- How does Vumerity compare with other medications I could take for my condition?
- If I have side effects from taking Vumerity, is there a lower dose you can prescribe?
- What should I do if my MS symptoms get worse while I’m taking Vumerity?
If you’re interested in learning more about MS treatments, check out these articles:
For information about MS treatments, self-care tips, and more, sign up for Healthline’s MS newsletter. And if you’re interested in joining a supportive community of people who live with MS, check out Bezzy MS.
Can you tell me more about blood tests I’ll need to have while I’m taking Vumerity?Anonymous
While you’re taking Vumerity, your doctor will order certain blood tests. You’ll have these tests every 6 to 12 months for as long as you take the drug.
Your doctor will order a blood test called a complete blood count (CBC) with differential. A CBC measures the number of red blood cells, white blood cells, and platelets in your blood. “With differential” means the CBC will also measure the number of specific kinds of white blood cells, such as lymphocytes.
Your doctor will check your blood cell counts because Vumerity may decrease your lymphocyte levels. Having lower lymphocyte levels can raise your risk of infection.
Doctors won’t usually stop Vumerity treatment if only one test shows low blood cell levels, unless the results are severe. But if your blood cell counts remain low for longer than 6 months, your doctor may have you temporarily stop taking Vumerity. You’ll resume treatment when your blood cells increase to more normal levels.
For more information about tests you may need during Vumerity treatment, talk with your doctor.The Healthline Pharmacist TeamAnswers represent the opinions of our medical experts. All content is strictly informational and should not be considered medical advice.
Disclaimer: Healthline has made every effort to make certain that all information is factually correct, comprehensive, and up to date. However, this article should not be used as a substitute for the knowledge and expertise of a licensed healthcare professional. You should always consult your doctor or another healthcare professional before taking any medication. The drug information contained herein is subject to change and is not intended to cover all possible uses, directions, precautions, warnings, drug interactions, allergic reactions, or adverse effects.
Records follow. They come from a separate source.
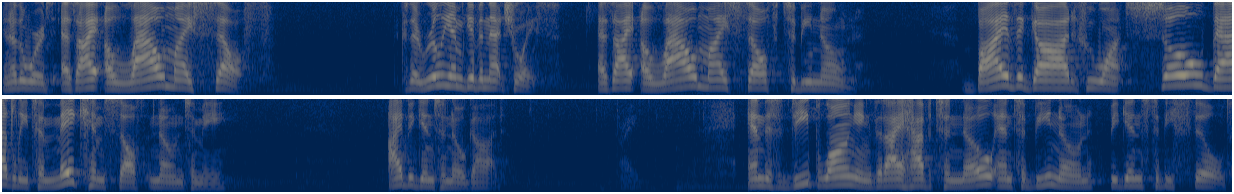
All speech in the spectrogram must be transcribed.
in other words, as I allow myself, because I really am given that choice, as I allow myself to be known, by the God who wants so badly to make himself known to me, I begin to know God. And this deep longing that I have to know and to be known begins to be filled.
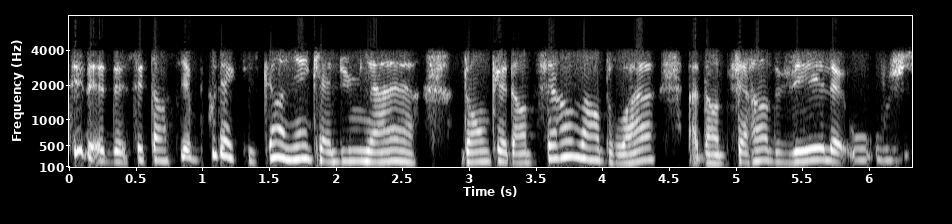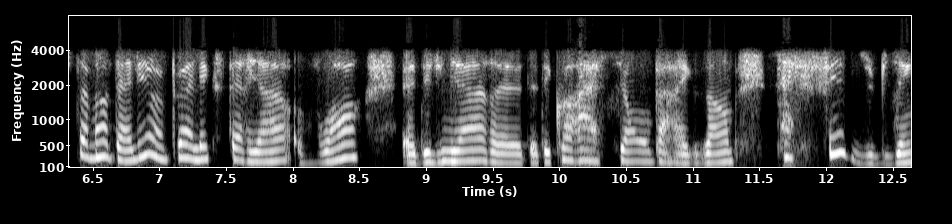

The absence of warnings or other information for a given drug does not indicate that the drug or drug combination is safe, effective, or appropriate for all patients or all specific uses.